* **Problem statement**:
What you write must match, character for character, the lines from the one with "Spectrogram, in 4 rows." down to the one with "Mel spectrogram of a recording, 7.6" in the listing below, minus its pictures.

━━━━━━━━━━━━━━━━━━━━━━━━━━━━━━

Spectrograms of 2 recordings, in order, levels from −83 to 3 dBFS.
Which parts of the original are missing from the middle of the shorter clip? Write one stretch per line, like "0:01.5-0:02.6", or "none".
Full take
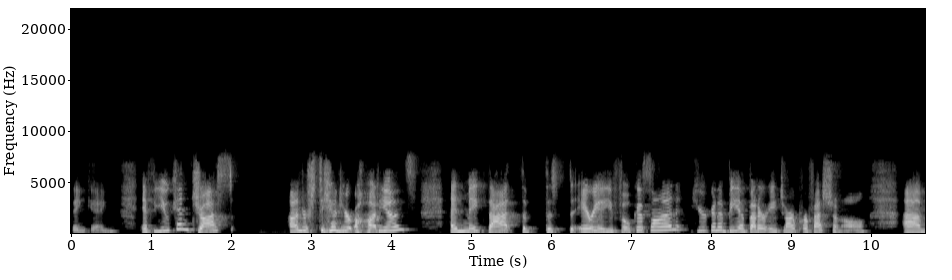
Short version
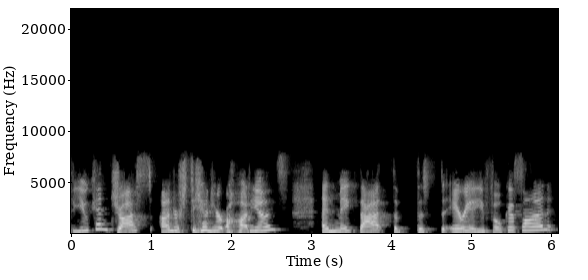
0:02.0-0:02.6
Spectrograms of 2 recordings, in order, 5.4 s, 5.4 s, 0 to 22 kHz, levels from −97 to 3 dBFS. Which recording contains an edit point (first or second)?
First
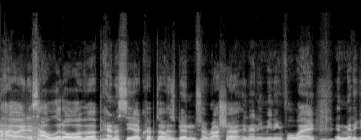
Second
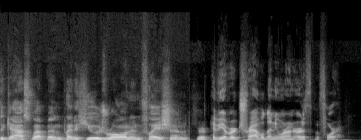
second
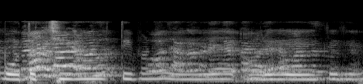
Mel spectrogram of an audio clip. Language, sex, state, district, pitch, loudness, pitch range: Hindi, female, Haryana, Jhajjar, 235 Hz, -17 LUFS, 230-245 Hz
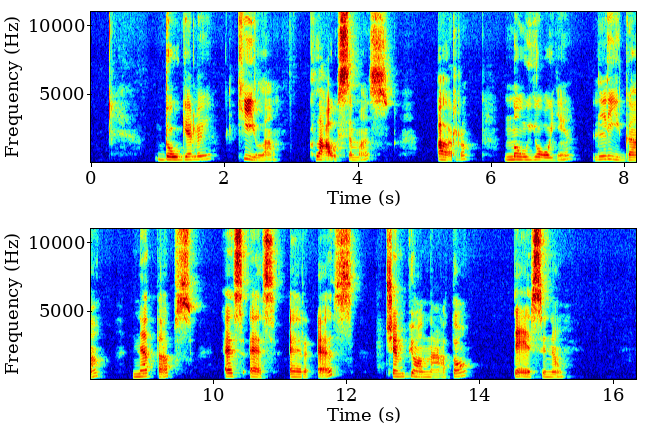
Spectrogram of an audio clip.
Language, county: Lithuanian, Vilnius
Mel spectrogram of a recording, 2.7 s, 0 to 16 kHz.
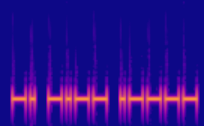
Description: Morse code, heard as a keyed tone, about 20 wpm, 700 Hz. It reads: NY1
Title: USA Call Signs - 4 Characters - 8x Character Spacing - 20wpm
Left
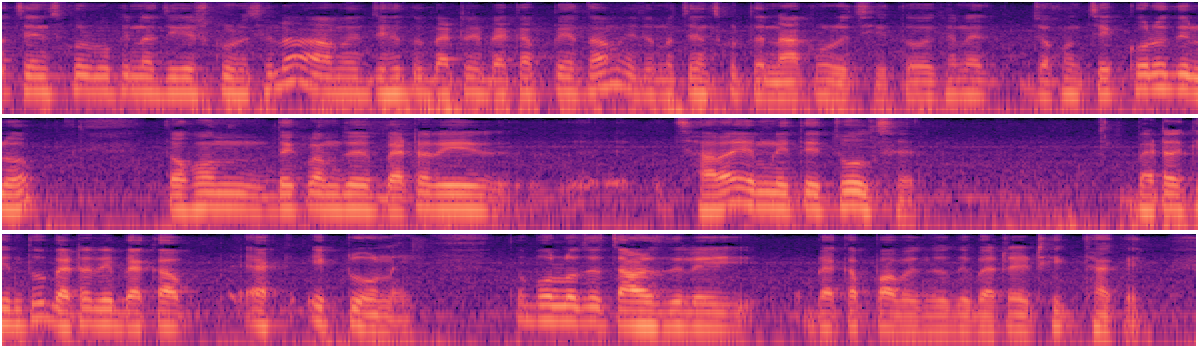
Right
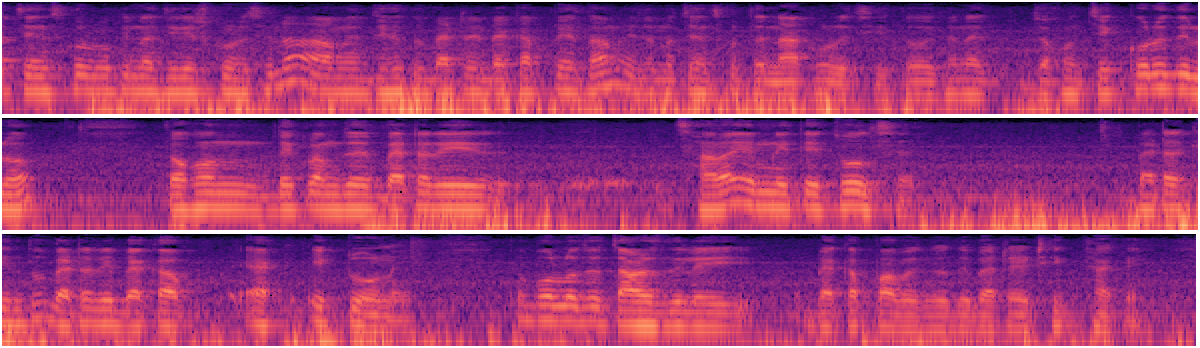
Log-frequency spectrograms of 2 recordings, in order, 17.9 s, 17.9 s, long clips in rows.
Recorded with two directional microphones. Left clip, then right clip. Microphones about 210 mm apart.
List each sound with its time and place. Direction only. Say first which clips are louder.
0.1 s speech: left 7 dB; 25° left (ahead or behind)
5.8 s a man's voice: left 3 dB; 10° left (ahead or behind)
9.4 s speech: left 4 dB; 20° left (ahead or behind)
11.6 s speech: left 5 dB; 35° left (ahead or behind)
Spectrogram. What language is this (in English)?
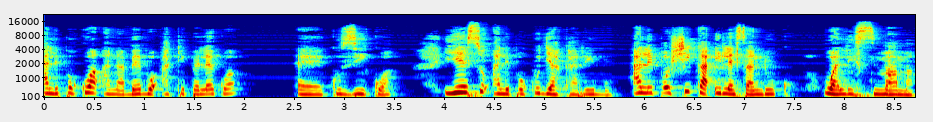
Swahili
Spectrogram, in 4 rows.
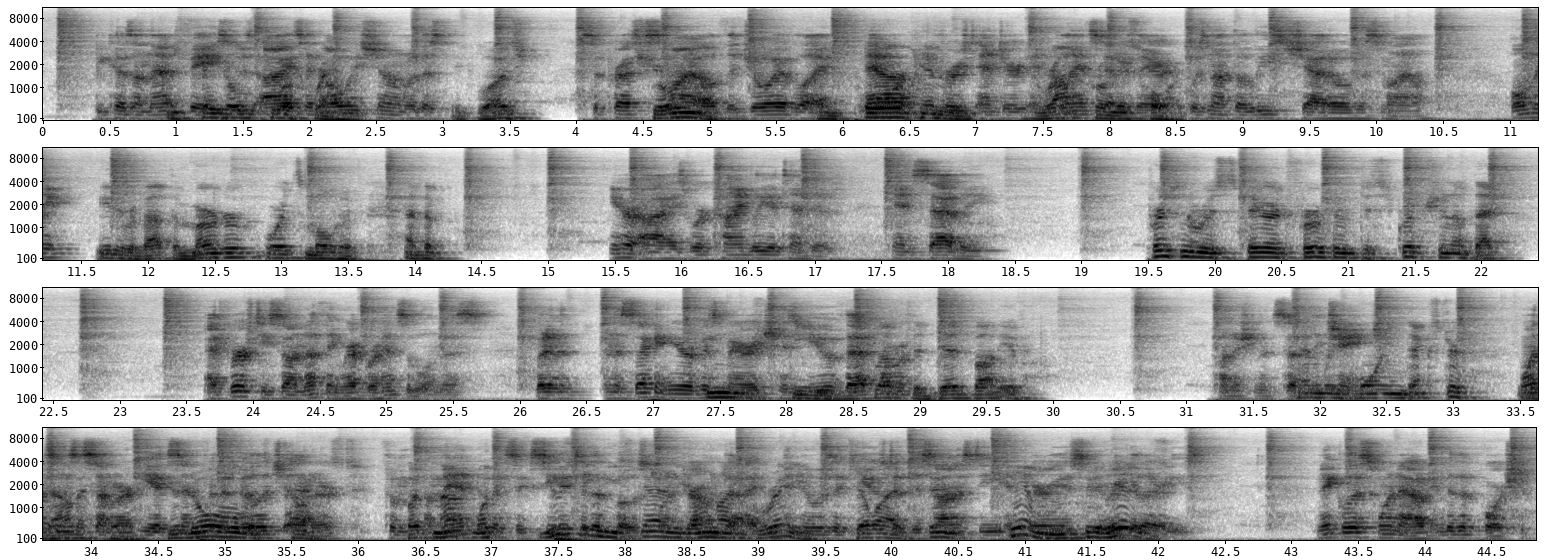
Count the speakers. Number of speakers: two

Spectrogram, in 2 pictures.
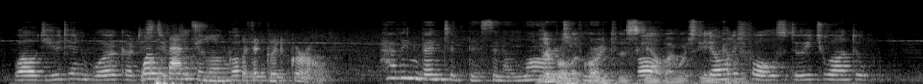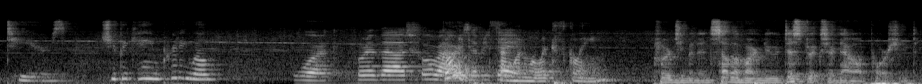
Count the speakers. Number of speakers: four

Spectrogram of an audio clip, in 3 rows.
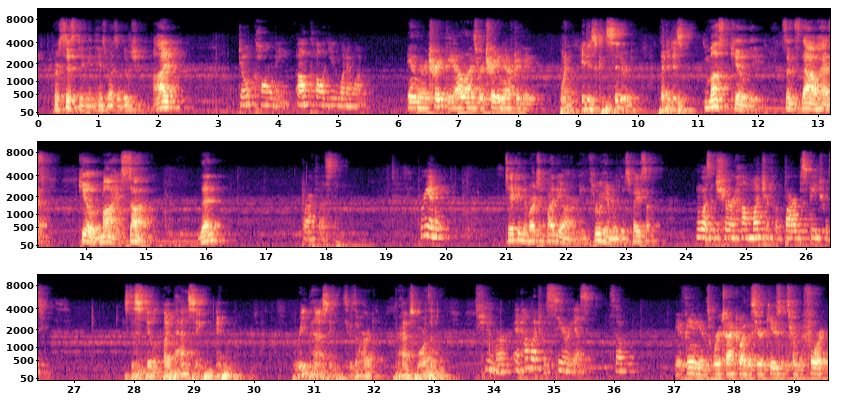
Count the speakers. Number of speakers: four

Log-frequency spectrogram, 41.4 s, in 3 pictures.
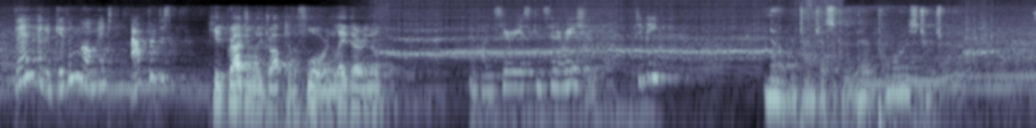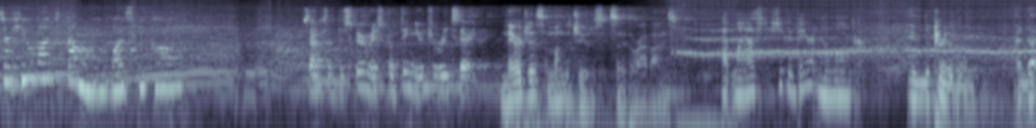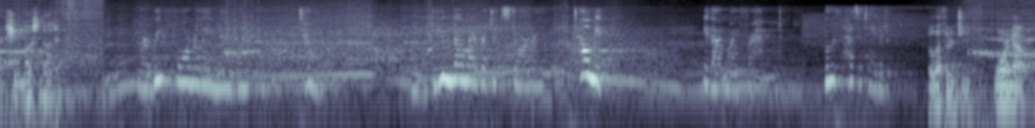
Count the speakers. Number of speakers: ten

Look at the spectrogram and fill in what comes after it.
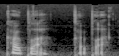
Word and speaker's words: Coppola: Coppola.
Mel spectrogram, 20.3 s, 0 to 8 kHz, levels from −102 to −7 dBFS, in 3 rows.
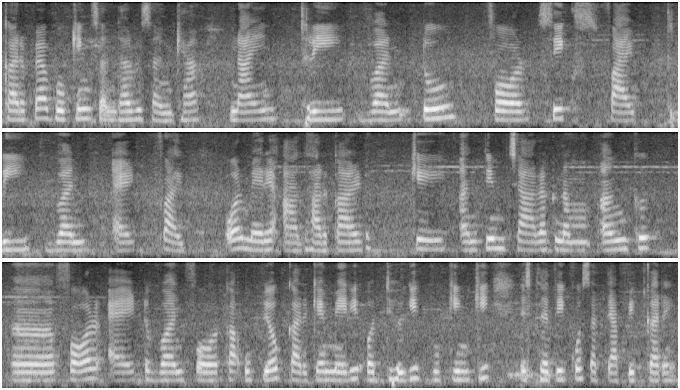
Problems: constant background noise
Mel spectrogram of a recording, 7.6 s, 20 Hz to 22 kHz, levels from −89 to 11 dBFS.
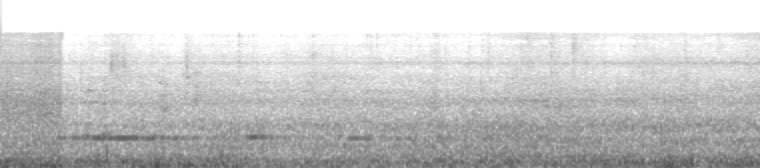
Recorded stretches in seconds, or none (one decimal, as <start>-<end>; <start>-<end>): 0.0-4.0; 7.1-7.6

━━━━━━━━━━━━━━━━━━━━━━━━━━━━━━

* **Solved problem**:
Spectrogram, in 4 rows.
Count the speakers. Number of speakers: two

Spectrogram, in 2 pictures.
Count the speakers. Number of speakers: four

Spectrogram of an audio clip, in 3 rows.
Count the speakers. Number of speakers: four

Log-frequency spectrogram, 41.4 s, in 3 pictures.
Count the speakers. Number of speakers: ten

Look at the spectrogram and fill in what comes after it.
Word and speaker's words: Coppola: Coppola.
Mel spectrogram, 20.3 s, 0 to 8 kHz, levels from −102 to −7 dBFS, in 3 rows.
Problems: constant background noise
Mel spectrogram of a recording, 7.6 s, 20 Hz to 22 kHz, levels from −89 to 11 dBFS.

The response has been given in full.